Did you ever have a need to generate numbers of the full integer range including negative numbers,
or a System.Decimal
? Extending discrete random numbers to different ranges or types is nontrivial
if the distribution should still be uniform over the chosen range. That's why we've added a few extensions
methods which are available on all RNGs (including System.Random itself):
System.Decimal
, uniform in the range [0.0, 1.0)All RNGs can be initialized with a custom seed number. The same seed causes the same number sequence to be generated, which can be very useful if you need results to be reproducible, e.g. in testing/verification. The exception is cryptography, where reproducible random number sequences would be a fatal security flaw, so our crypto random source does not accept a seed.
In the code samples above we did not provide a seed, so a default seed was used.
If no seed is provided, System.Random
uses a time based seed equivalent to the
one below. This means that all instances created within a short timeframe
(which typically spans about a thousand CPU clock cycles) will generate
exactly the same sequence. This can happen easily e.g. in parallel computing
and is often unwanted. That's why all Math.NET Numerics RNGs are by default
initialized with a robust seed taken from the CryptoRandomSource
if available,
or else a combination of a random number from a shared RNG, the time and a Guid
(which are supposed to be generated uniquely, worldwide).
let someTimeSeed = RandomSeed.Time() // not recommended
let someGuidSeed = RandomSeed.Guid()
let someRobustSeed = RandomSeed.Robust() // recommended, used by default
Let's generate random numbers like before, but this time with custom seed 42:
let samplesSeeded = Random.doublesSeed 42 1000
Random.doubleFillSeed 42 samplesSeeded
let samplesSeqSeeded = Random.doubleSeqSeed 42
Or without the F# Random module, e.g. in C#:

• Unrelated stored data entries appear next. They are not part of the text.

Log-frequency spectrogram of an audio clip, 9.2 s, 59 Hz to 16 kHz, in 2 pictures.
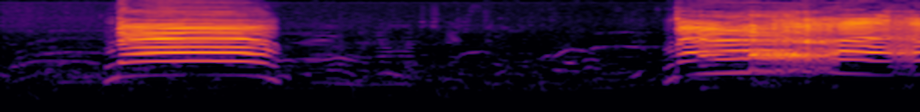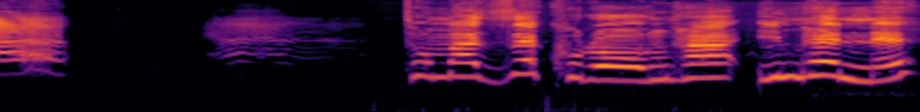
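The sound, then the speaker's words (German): About two dozen goats, tethered in the grass before being vaccinated and distributed, bleat loudly: first two separate wavering cries with pauses between, then a rapid cluster of overlapping bleats from several animals toward the end. “Noch stehen die etwa 2 Dutzend Ziegen, die heute verteilt werden, angebunden im Gras.”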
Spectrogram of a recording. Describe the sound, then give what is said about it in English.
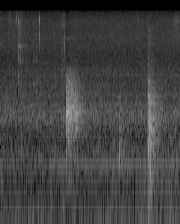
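Chopsticks mixing natto, egg and rice: two sharp, bright clinks a little over a second apart stand out over a faint background, with softer small taps around them. “now that we have all the components together, I'm gonna give it a mix with a pair of chopsticks, as Ty did in his video.”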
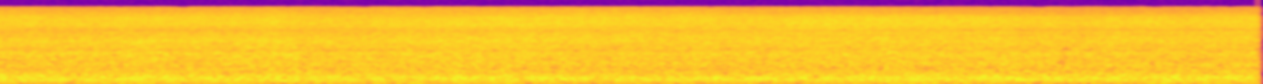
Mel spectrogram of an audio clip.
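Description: Steady rush of surf breaking on a beach, mixed with wind noise on the microphone.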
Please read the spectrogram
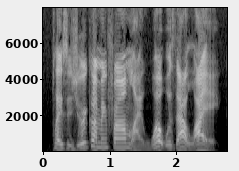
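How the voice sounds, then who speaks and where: A woman's fairly high voice, bright and sharp in tone, rises and falls with lively intonation on a very clean recording with a silent background. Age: 30s. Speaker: curator and artist. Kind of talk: interview. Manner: halting.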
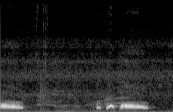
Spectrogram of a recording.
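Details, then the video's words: Spotted dove in the thổ đồng voice style, loud and clear, cooing to stimulate other doves to answer: a long low coo, a pause, two short clipped notes, then another drawn-out vibrating coo. "Tiếng cu gáy THỔ ĐỒNG âm To Rõ kích bổi nhanh nổi.Cu gáy GÁY GỌI kích bổi gáy ngay."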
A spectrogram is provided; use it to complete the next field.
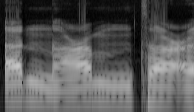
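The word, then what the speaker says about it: أَنْعَمْتَ: Kalau misalkan ini bacanya ini an'amta. Jadi jangan nyebutnya siratal ladzina an'am itu kalau misalkan imam seperti itu salah ya teman-teman. Jadi ini huruf hamzah depannya ya.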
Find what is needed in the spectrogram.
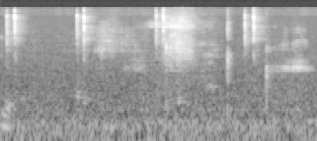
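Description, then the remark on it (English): A few sharp mouse clicks, spaced irregularly, over a low background hum with no one speaking. “I have the clickiest mouse.”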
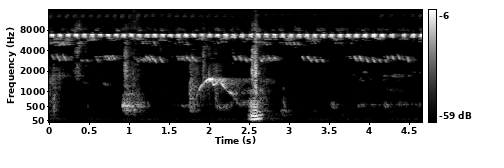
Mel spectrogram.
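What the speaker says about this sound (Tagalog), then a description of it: "Rinig yung huli ng ibon dun sa gawiro, no?" Birds chirp and call in short bursts before dawn over a constant, pulsing chorus of crickets in a quiet, dark setting.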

Up to now we've used only SystemRandomSource
, but there's much more:
Let's sample a few uniform random values using Mersenne Twister in C#:

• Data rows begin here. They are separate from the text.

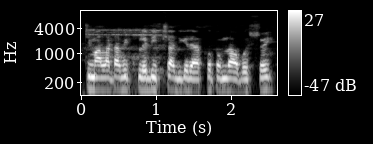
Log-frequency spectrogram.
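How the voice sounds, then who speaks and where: Priest guy telling devotees where to put offerings, quick and bossy, muffled lo-fi sound. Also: medium pitch, completely flat delivery, breathy edge. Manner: directs devotees briskly, then chants prayers. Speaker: temple priest. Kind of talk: live devotional worship vlog.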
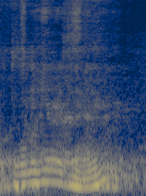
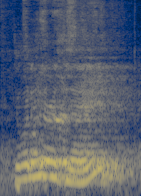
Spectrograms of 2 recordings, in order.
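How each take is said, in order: First: Said in the usual way. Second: Higher and louder, teasing; excited tease. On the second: Shown as a demonstration. Comic teasing the audience with his husband's name, louder and higher. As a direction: lift it up to hook the crowd.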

In F# you can use the constructor as well, or alternatively use the Random
module.
In case of the latter, all objects will be cast to their common base type System.Random
:
// By using the normal constructor (random1 has type MersenneTwister)
let random1 = MersenneTwister()
let random1b = MersenneTwister(42) // with seed
// By using the Random module (random2 has type System.Random)
let random2 = Random.mersenneTwister ()
let random2b = Random.mersenneTwisterSeed 42 // with seed
let random2c = Random.mersenneTwisterWith 42 false // optout of threadsafety
// Using some other algorithms:
let random3 = Random.crypto ()
let random4 = Random.xorshift ()
let random5 = Random.wh2006 ()
Generators make certain claims about how many random numbers they can generate until the whole sequence repeats itself. However, this only applies if you continue to sample from the same instance and its internal state. The generator instances should therefore be reused within an application if long random sequences are needed. If you'd create a new instance each time, the numbers it generates would be exactly as random as your seed  and thus not very random at all.
Another reason to share instances: most generators run an initialization routine before they can start generating numbers which can be expensive. Some of them also maintain their internal state in large memory blocks, which can quickly add up when creating multiple instances.
Unfortunately the two generators provided by .NET are not threadsafe and thus cannot be
shared between threads without manual locking. But all the RNGs provided by Math.NET Numerics,
including the SystemRandomSource
and CryptoRandomSource
wrappers, are threadsafe by default,
unless explicitly disabled by a constructor argument or by setting Control.ThreadSafeRandomNumberGenerators
(which is used if the constructor argument is omitted).
For convenience a few generators provide a threadsafe shared instance

Or with the F# module:
let a = Random.systemShared
let b = Random.mersenneTwisterShared
// or if you don't care, simply
let c = Random.shared;
For nonuniform random number generation you can use the wide range of probability
distributions in the MathNet.Numerics.Distributions
namespace.

See Probability Distributions for details.